Video Length: 75 Minutes
Feline respiratory disease has been among the most ubiquitous and frustrating diseases in animal shelters. But there's some good news: Recent research shows that this disease need not be as frequent as we once thought.
In URI in shelter cats: It's snot inevitable!, a free webinar from the University of Wisconsin and UC Davis Shelter Medicine Fellow and shelter veterinarian Dr. Ann Enright and Dr. Cynthia Karsten of the UC Davis Koret Shelter Medicine Program. You'll learn how proper sanitation, appropriate vaccination practices, and most importantly, population management, housing and handling that minimize stress can dramatically reduce feline respiratory disease, while simultaneously improving cat well-being, reducing costs and making cat care easier and more enjoyable.

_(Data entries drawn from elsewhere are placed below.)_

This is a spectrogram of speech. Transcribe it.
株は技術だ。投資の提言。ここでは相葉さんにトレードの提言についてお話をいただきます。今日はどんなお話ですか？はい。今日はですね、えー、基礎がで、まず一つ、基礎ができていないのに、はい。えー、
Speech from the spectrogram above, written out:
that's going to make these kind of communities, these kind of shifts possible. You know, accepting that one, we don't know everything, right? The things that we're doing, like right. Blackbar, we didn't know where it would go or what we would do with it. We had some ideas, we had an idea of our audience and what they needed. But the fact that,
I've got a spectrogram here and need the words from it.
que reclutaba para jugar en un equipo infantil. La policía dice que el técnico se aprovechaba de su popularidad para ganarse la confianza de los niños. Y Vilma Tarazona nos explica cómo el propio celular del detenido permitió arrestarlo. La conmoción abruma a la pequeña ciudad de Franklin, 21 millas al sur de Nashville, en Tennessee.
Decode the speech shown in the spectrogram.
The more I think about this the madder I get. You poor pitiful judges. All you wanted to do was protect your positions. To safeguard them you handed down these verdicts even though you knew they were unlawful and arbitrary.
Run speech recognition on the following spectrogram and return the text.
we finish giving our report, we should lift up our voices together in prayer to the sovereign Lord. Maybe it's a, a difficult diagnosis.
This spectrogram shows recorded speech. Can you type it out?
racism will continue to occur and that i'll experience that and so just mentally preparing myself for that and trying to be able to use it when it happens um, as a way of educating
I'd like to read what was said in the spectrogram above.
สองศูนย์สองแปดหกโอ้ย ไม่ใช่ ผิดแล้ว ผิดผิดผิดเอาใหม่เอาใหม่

Dr. Enright was first exposed to shelter medicine during final year rotations in vet school and was hooked on shelter medicine after completing rotations and several placements at a cat shelter with an intake of 10,000 cats/kittens a year. She co-founded a special interest group, which provided information sessions on disease management and behavior for the smaller rescue groups that ordinarily would not have easy access to such information.
Dr. Enright enjoys thinking outside the box to find ways of improving the lives of shelter cats and kittens, and seeing them being adopted is the icing on the cake. She hopes to be able to assist other shelters and rescues make positive changes for the animals in their care.

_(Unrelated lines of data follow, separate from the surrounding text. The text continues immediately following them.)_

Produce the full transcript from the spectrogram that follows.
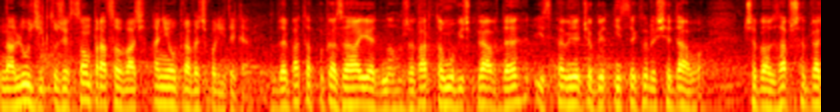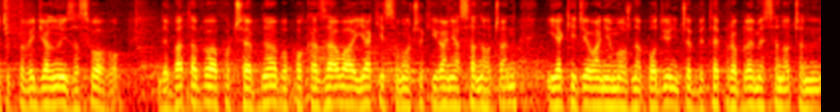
na ludzi, którzy chcą pracować, a nie uprawiać politykę. Debata pokazała jedno, że warto mówić prawdę i spełniać obietnice, które się dało. Trzeba zawsze brać odpowiedzialność za słowo. Debata była potrzebna, bo pokazała, jakie są oczekiwania Sanoczan i jakie działania można podjąć, żeby te problemy Sanoczan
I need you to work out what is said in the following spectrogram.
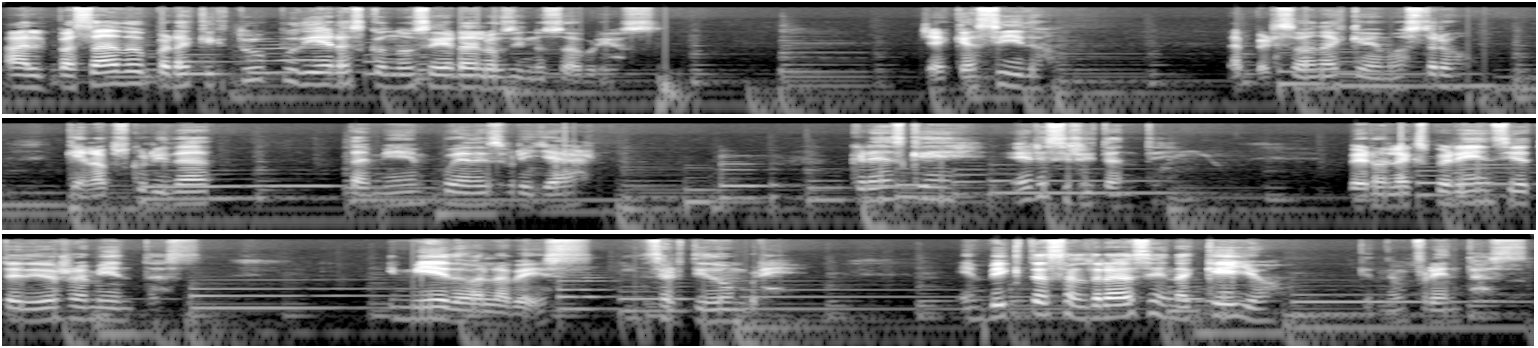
al pasado para que tú pudieras conocer a los dinosaurios, ya que has sido la persona que me mostró que en la oscuridad también puedes brillar. Crees que eres irritante, pero la experiencia te dio herramientas y miedo a la vez, incertidumbre. Invicta saldrás en aquello enfrentas.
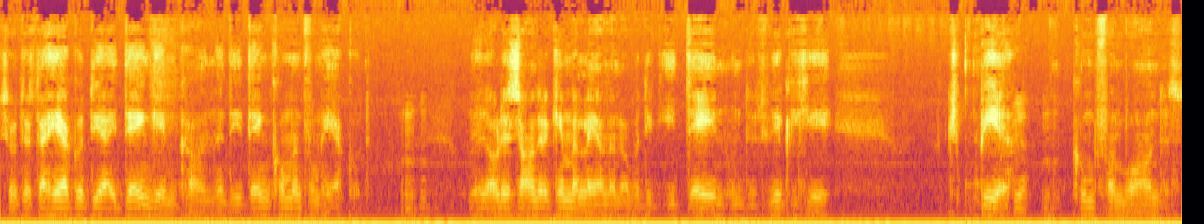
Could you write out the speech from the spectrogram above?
so dass der Herrgott dir Ideen geben kann. Ne? Die Ideen kommen vom Herrgott. Mhm. Nicht alles andere können wir lernen, aber die Ideen und das wirkliche Gespür mhm. kommt von woanders.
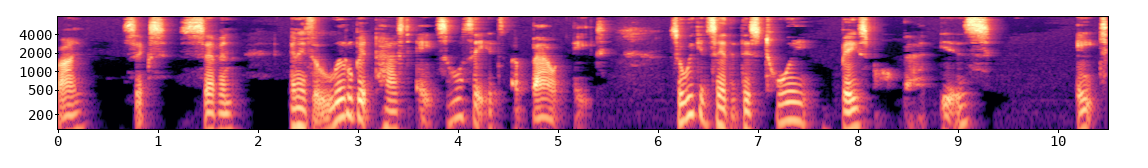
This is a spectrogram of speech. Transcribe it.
five, six, seven, and it's a little bit past eight. So we'll say it's about eight. So we can say that this toy baseball bat is eight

Cynthia (Cindy) Karsten, DVM, graduated from the University of Wisconsin School of Veterinary Medicine in 2010 and went on to complete a shelter medicine internship at Colorado State University. She finished her shelter medicine residency at UC Davis in 2014, and is now the Outreach Veterinarian with the UC Davis Koret Shelter Medicine Program where her role is to advise shelters, perform focused and comprehensive shelter consultations, and present at conferences and universities.

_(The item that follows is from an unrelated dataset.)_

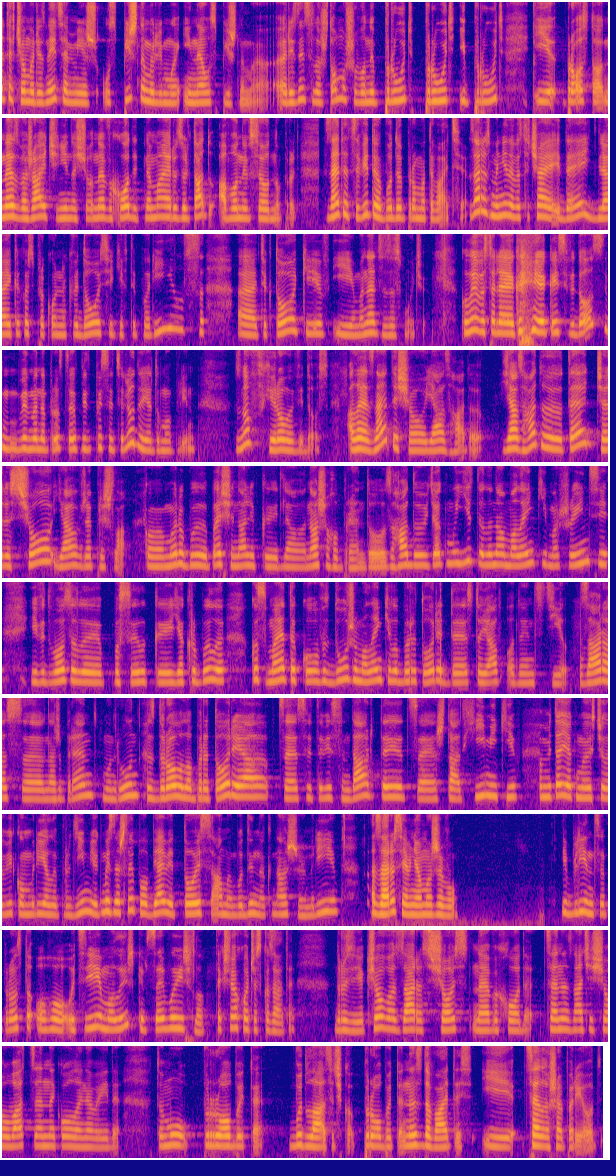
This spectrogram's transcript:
Знаєте, в чому різниця між успішними людьми і неуспішними? Різниця лише в тому, що вони пруть, пруть і пруть, і просто не зважаючи ні на що, не виходить, немає результату, а вони все одно пруть. Знаєте, це відео буде про мотивацію. Зараз мені не вистачає ідей для якихось прикольних відосиків, типу Reels, е, тіктоків, і мене це засмучує. Коли я виставляю якийсь відос, від мене просто підписуються люди, я думаю, блін, знов хіровий відос. Але знаєте, що я згадую? Я згадую те, через що я вже прийшла. Коли Ми робили перші наліпки для нашого бренду. Згадую, як ми їздили на маленькій машинці і відвозили посилки, як робили косметику в дуже маленькій лабораторії, де стояв один стіл. Зараз е, наш бренд Moonrun – здорова лабораторія, це світові стандарти, це штат хіміків. Пам'ятаю, як ми з чоловіком мріяли про дім, як ми знайшли по об'яві той самий будинок нашої мрії. А зараз я в ньому живу. І блін, це просто ого, у цієї малишки все вийшло. Так що я хочу сказати. Друзі, якщо у вас зараз щось не виходить, це не значить, що у вас це ніколи не вийде. Тому пробуйте, будь ласка, пробуйте, не здавайтесь, і це лише період.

Dr. Karsten's interests include population management, infectious disease control and community medicine. She also has an immense concern for not only the animals in shelters but also the people who work so diligently every day to care for them.